For a very interesting look at the linguistic situation in Libya, check out Lameen Souag’s latest post. He focuses on the Berber minority:
A very large majority of Libyans have Arabic as their mother tongue — in fact, Western Libya was described by the colonial anthropologist Evans-Pritchard as the most Arab place on earth outside Arabia itself. However, the country also has a noteworthy Berber-speaking minority (about 5%, if you dare to trust Ethnologue; it’s not as though anyone’s ever counted them in the past several decades). Most speakers are concentrated in the northwest, where they (traditionally, for once) call themselves Imazighen: the port of Zuwara, along with many towns of the Nafusa mountains, such as Yefren and Nalut. … A quite distinctive Berber language is spoken in the desert oasis of Ghadames on the Algerian border. There is a Tuareg community in the southwest, around Ghat and Ubari. The isolated Berber-speaking communities of Awjila in the southwest and Sokna near the middle are shifting to Arabic (this process is almost complete in Sokna) — their languages are of extreme historical interest and are very inadequately documented.

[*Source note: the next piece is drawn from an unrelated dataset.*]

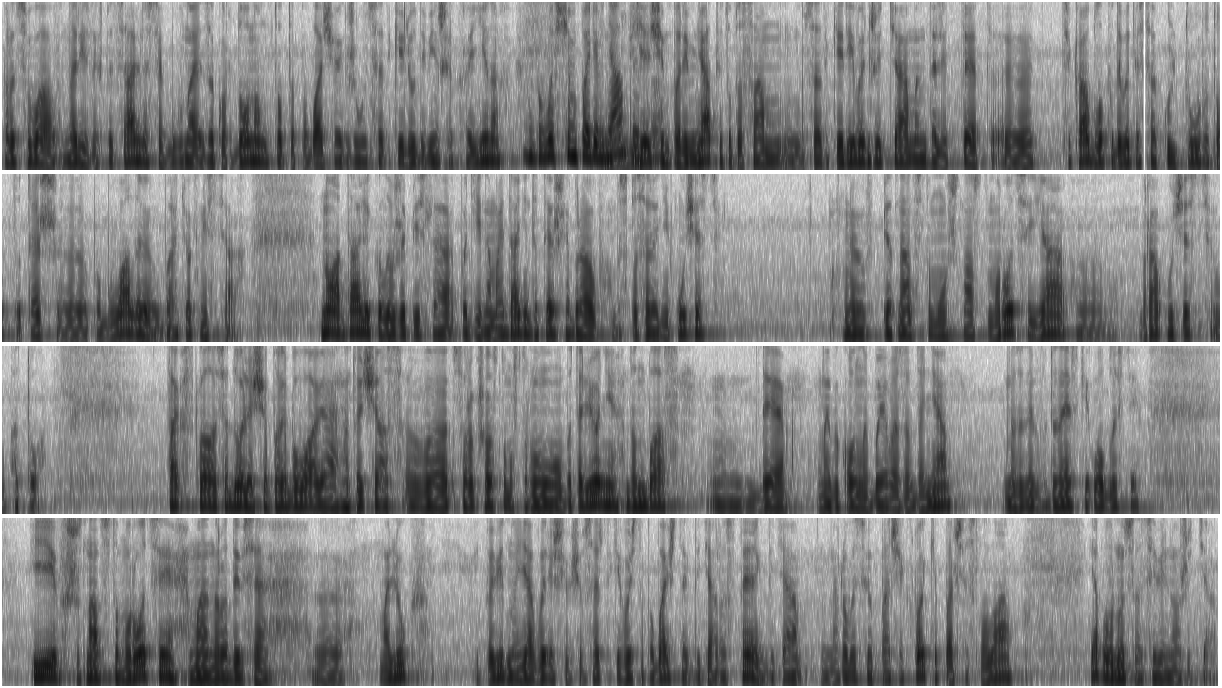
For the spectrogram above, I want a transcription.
працював на різних спеціальностях, був навіть за кордоном, тобто побачив, як живуть все-таки люди в інших країнах. Було з чим порівняти? Є з чим порівняти, тобто сам все-таки рівень життя, менталітет. Е, Цікаво було подивитися культуру, тобто теж е, побували в багатьох місцях. Ну а далі, коли вже після подій на Майдані, де теж я брав безпосередню участь, е, в 15-16 році я брав участь в АТО. Так склалася доля, що перебував я на той час в 46-му штурмовому батальйоні Донбас, де ми виконували бойове завдання в Донецькій області. І в 16-му році в мене народився е, малюк. Відповідно, я вирішив, що все ж таки хочеться побачити, як дитя росте, як дитя робить свої перші кроки, перші слова. Я повернувся до цивільного життя.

But he also mentions fascinating nuggets like the Muslim Greek community (whose Greek is almost gone)—what a complicated world we inhabit (and how misguided are the people who want to forcibly simplify it)!